| Activity |
Count how many lines in the following data hold the word "both". Your answer is the number and nothing else.

(Dataset entries)
# # # # #

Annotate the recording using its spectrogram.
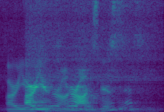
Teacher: In a sentence with rising intonation, the voice goes up at the end. Listen to the way my voice goes up at the end of this question.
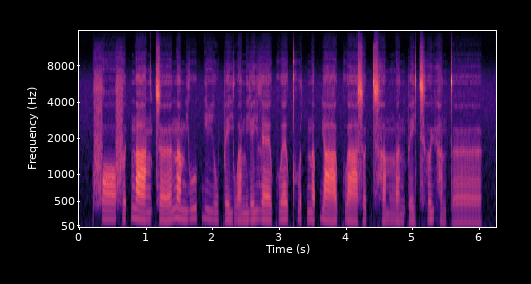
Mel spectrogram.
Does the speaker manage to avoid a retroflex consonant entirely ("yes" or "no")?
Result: yes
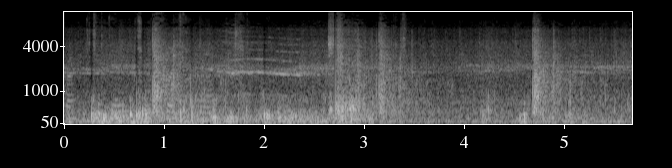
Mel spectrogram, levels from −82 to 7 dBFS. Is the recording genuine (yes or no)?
yes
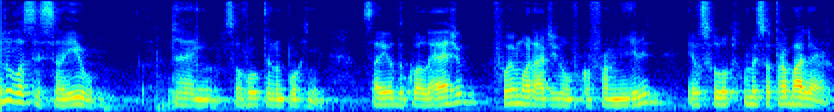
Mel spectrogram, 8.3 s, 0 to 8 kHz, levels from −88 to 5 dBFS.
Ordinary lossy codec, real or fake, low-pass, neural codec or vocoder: none; fake; none; codec, 16 kHz, 2 kbps, FunCodec, trained on LibriTTS, 25 frames a second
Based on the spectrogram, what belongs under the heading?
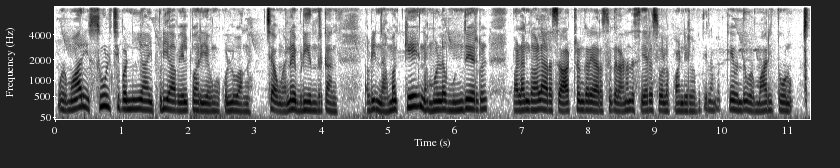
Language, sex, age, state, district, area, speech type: Tamil, female, 30-45, Tamil Nadu, Tiruvarur, rural, spontaneous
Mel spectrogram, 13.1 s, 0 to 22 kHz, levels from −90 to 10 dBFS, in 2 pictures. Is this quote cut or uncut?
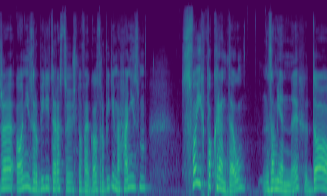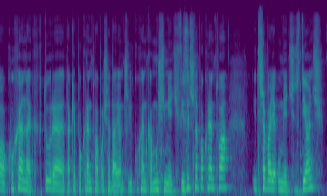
uncut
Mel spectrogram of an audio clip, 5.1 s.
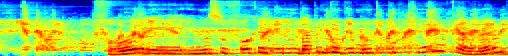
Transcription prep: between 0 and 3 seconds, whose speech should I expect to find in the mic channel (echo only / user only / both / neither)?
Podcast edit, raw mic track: both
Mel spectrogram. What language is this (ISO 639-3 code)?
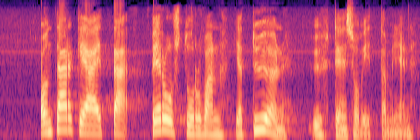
fin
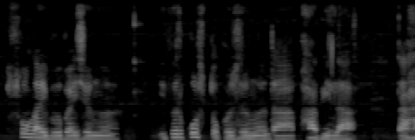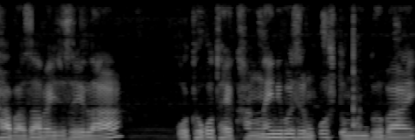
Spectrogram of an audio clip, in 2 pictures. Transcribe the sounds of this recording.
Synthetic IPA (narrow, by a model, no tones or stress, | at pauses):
sɔlajbɯbajzɯŋɯ | ipʰɯɾkɔstɔkʰɔzɯŋɯdapʰabila | d̥aɦabazaβajɾɯzajla | kɔtʰɔɡɔtʰajkʰaŋnajnibɯzɯŋkɔstɔmɯnbɯbaj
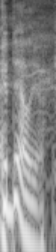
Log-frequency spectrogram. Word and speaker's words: Gadelha: Gadelha.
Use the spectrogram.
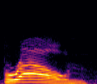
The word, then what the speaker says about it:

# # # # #

| Written answer |
2